The last time we saw Jamal Adams he was right in Dak Prescott’s face, forcing an unsuccessful two-point conversion that kept the Dallas Cowboys from tying up the game against the New York Jets. That’s not how we wanted to remember Adams, and many fans were hoping we’d get another chance to see him play this season, only in a different uniform. But alas, the Cowboys were unable to swing a deal to land the Jets’ young star safety.
Whenever the Cowboys front office comes up shy in completing a big trade, there’s a lot of regret flying around. Why didn’t Jerry Jones just give up a little more? Well, the Cowboys once again showed a willingness to stick to their guns and not cave under pressure. It would’ve been great to add a talent like Adams to this team, but the cost was just too high. When you really think about it, there are some good things to come out of a deal not getting done.
Here are three reasons why it’s just better that this big trade didn’t happen.
1. Safety is not a dire need
Last season, it was glaringly obvious that the team had problems at wide receiver. The team overestimated the talent they had, and it left the offense high and dry until the arrival of Amari Cooper. Props to the front office for waving the white flag and rectifying the problem.
But the same is not true this season when it comes to the safety position. Sure, if you go up and down the Cowboys roster, it’s easy to figure out that safety is one of their weakest, if not the weakest, position groups. That is not to say this group is terrible, because they’re not. It’s more of a testament to just how strong this team is in other areas. The Cowboys safeties aren’t hurting this defense. Pass defense is a combination of things, including the ability to rush the quarterback, but as you can see - this team isn’t giving up a lot of yards through the air. The Cowboys defense is ranked in the top 10 in both passing yards allowed and yards per attempt.
While the Cowboys safeties aren’t holding this team back, shouldn’t they take a chance and push their chips in the middle by upgrading with a talent like Adams?
That kind of thinking might be worth considering if the Cowboys window of opportunity was closing, but it’s not. There is no need to panic. Sure, we all want a Super Bowl and we want it now, but that “one player away” type of mentality can get you in trouble.
2. Draft capital is precious
Do you love Amari Cooper? Do you like having La’el Collins around for a while? Raise your hand if Dak Prescott is the quarterback you want leading this Cowboys football team. If you’re like me, then all of these things appeal to you and it should bring you great satisfaction that those players will be wearing the star for years to come. Sure, Prescott and Cooper haven’t signed new deals yet, but that’s just a formality. It’s going to happen.

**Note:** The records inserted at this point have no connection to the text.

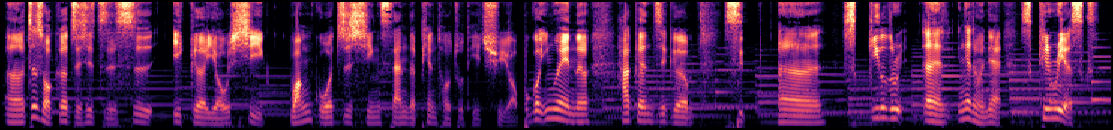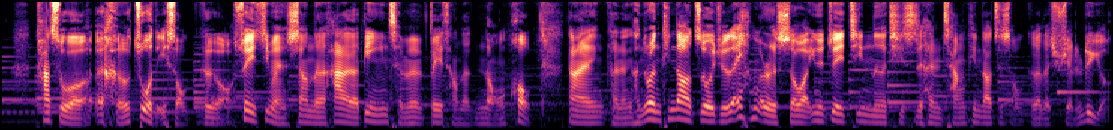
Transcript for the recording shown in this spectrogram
呃，这首歌只是只是一个游戏《王国之心三》的片头主题曲哦。不过因为呢，它跟这个 S 呃 Skill 呃应该怎么念 Skillrious。他所合作的一首歌哦，所以基本上呢，他的电音成分非常的浓厚。当然，可能很多人听到之后觉得哎，很耳熟啊，因为最近呢，其实很常听到这首歌的旋律哦。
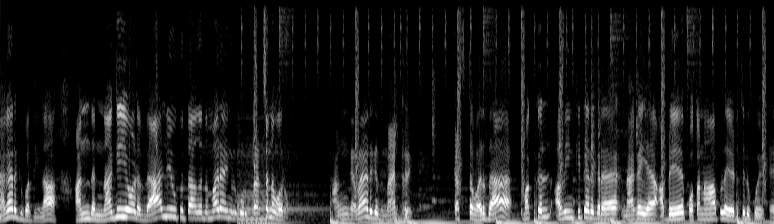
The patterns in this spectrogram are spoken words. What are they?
நகை இருக்கு பாத்தீங்களா? அந்த நகையோட வேல்யூக்கு தகுந்த மாதிரி அவங்களுக்கு ஒரு பிரச்சனை வரும். அங்கதான் இருக்குது மேட்ரு கஷ்டம் வருதா? மக்கள் அவங்க கிட்ட இருக்கிற நகையை அப்படியே பொத்தனாப்புல எடுத்துட்டு போயிட்டு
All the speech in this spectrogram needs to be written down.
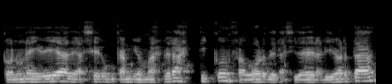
con una idea de hacer un cambio más drástico en favor de la ciudad de la libertad.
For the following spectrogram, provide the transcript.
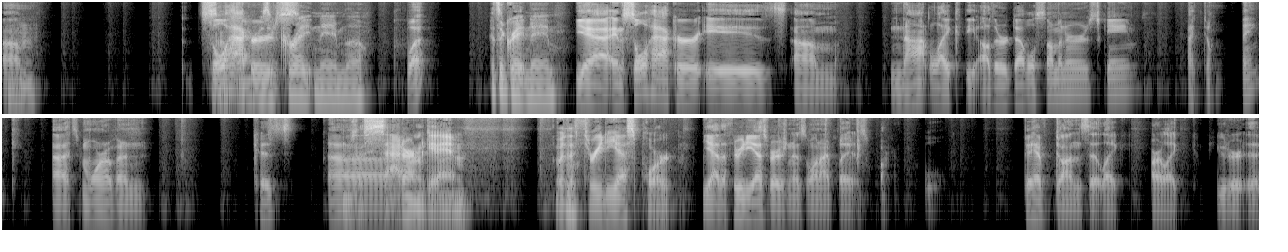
Um, Soul Okay. Hackers It's a great name though. What? It's a great name. Yeah, and Soul Hacker is um not like the other Devil Summoners games. I don't think uh, it's more of an because It was uh, a Saturn game with a 3DS port. yeah, the 3DS version is the one I played. It's fucking cool. They have guns that like are like computer uh,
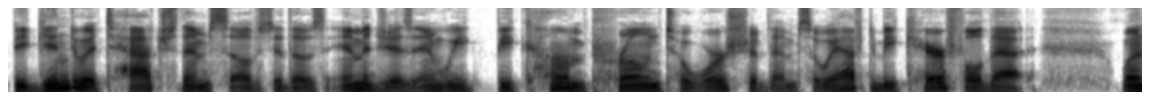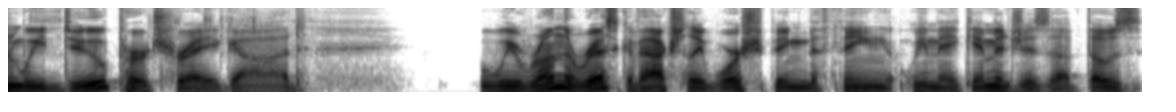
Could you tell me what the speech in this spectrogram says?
begin to attach themselves to those images and we become prone to worship them. So we have to be careful that when we do portray God, we run the risk of actually worshiping the thing we make images of. Those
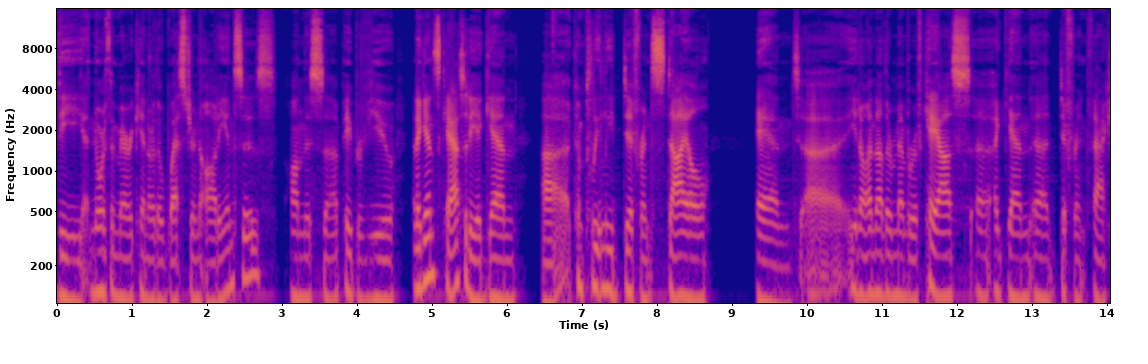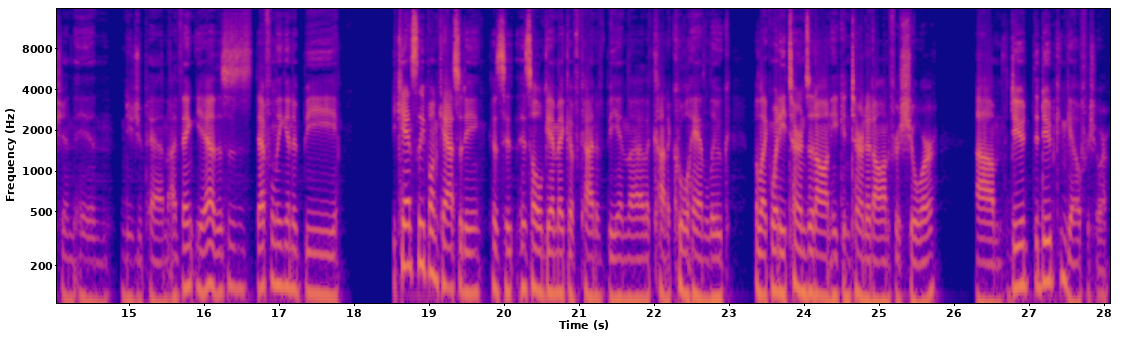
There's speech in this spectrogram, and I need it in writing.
the North American or the Western audiences on this uh, pay per view, and against Cassidy again, uh, completely different style, and uh, you know another member of Chaos, uh, again a different faction in New Japan. I think yeah, this is definitely going to be. You can't sleep on Cassidy because his, his whole gimmick of kind of being the, the kind of cool hand Luke, but like when he turns it on, he can turn it on for sure. Um, the dude, the dude can go for sure.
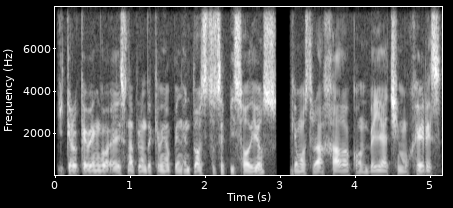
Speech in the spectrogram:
y creo que vengo, es una pregunta que vengo en todos estos episodios que hemos trabajado con VIH y mujeres.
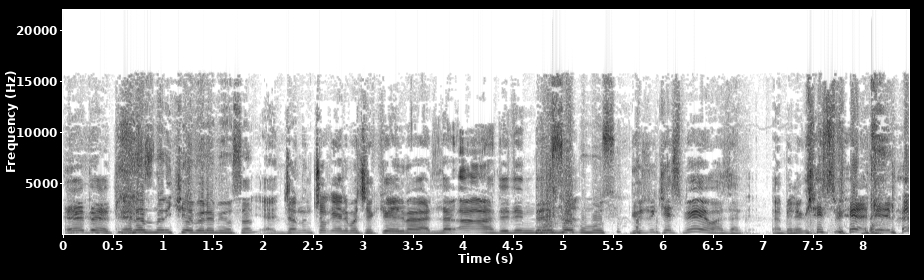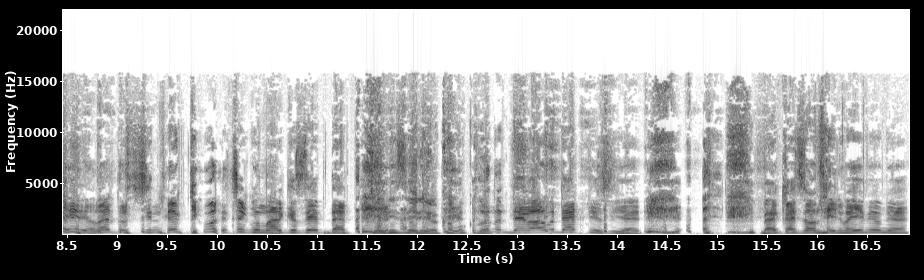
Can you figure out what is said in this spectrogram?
Evet evet. en azından ikiye bölemiyorsan. Ya canın çok elma çekiyor elime verdiler. Aa dediğinde Muz yok mu muz? gözün kesmiyor ya bazen. Ya benim kesmiyor yani elma veriyorlar. Dur şimdi yok ki vuracak bunun arkası hep dert. Ceviz veriyor kabuklu. Bunun devamı dert diyorsun yani. ben kaç zamandır elma yemiyorum ya.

Many feel the Cowboys have nothing to worry about when it comes to keeping their stars together for the long haul. They’ll make it happen; however all of that is predicated on the fact that they can continue to replenish talent through the draft. For the Cowboys to be able to afford to live so lavishly and retain all these great players, it means they absolutely must find quality players who can play on dirt-cheap, cap-friendly rookie deals. And guess what? The Cowboys are great at picking players.
3. Picks give you options

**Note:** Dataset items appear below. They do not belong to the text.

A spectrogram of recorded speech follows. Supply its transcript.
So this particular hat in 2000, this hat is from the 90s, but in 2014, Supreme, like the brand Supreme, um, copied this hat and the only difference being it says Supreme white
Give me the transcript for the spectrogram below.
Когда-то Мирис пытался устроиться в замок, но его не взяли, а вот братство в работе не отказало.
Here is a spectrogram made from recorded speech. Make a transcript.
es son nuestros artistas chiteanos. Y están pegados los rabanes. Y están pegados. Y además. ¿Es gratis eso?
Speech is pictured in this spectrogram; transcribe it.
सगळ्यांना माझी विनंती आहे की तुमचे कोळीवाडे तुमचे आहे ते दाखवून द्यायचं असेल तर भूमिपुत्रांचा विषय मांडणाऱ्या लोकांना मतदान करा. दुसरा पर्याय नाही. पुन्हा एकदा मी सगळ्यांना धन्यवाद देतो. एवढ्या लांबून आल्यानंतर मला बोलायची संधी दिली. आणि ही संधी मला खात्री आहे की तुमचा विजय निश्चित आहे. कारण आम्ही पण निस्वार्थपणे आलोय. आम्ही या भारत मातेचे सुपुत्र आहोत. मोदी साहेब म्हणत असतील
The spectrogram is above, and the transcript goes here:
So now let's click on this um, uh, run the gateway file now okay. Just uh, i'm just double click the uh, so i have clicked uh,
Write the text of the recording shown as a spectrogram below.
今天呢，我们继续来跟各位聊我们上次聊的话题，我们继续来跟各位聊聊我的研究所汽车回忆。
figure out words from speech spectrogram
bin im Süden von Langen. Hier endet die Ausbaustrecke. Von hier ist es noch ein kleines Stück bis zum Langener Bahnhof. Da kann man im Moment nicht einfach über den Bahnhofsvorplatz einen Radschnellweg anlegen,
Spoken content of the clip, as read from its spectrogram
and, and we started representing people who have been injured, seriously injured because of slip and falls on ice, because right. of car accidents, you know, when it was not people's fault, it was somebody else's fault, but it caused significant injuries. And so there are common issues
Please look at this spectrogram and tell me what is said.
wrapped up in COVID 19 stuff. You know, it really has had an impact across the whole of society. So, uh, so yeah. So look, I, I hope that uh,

Last year, it was pretty evident the Cowboys needed some big help at wide receiver. If they would’ve waited until April’s draft to get one, they’d either have to draft for need by taking the best available WR or risk passing up on a receiver if a player from another position was the best player on their board. Neither of those approaches were likely to improve the wide receiver group, so the Cowboys instead took matters into their own hands by going after the guy they wanted.
And by now, we all know how great of a deal it was for the Cowboys, But just in case you don’t, here’s some perspective - there were 28 receivers drafted in April and not a single one of them have more catches, yards, or touchdowns than Amari Cooper. The Cowboys got themselves the best WR without actually having to draft one.
At this time a year ago, the Cowboys had a strong feel for what position required the biggest upgrade. Right now, it’s not as clear, and that is liable to change by season’s end. Safety will still be one of their needs, but will it be the team’s most pressing concern? What if they can’t afford to keep Maliek Collins and Trysten Hill isn’t progressing. What if both Byron Jones and Anthony Brown leave in free agency next offseason? Having those picks gives the team options, and those options are very important for a team that tries to draft as pure as possible.
It would’ve been great to add Adams to this team, but the Cowboys have a good system going for staying competitive year in and year out. Dealing away a bunch of premium draft capital puts their process in jeopardy. Passing up Adams may actually end up being a good thing for this organization in the long run.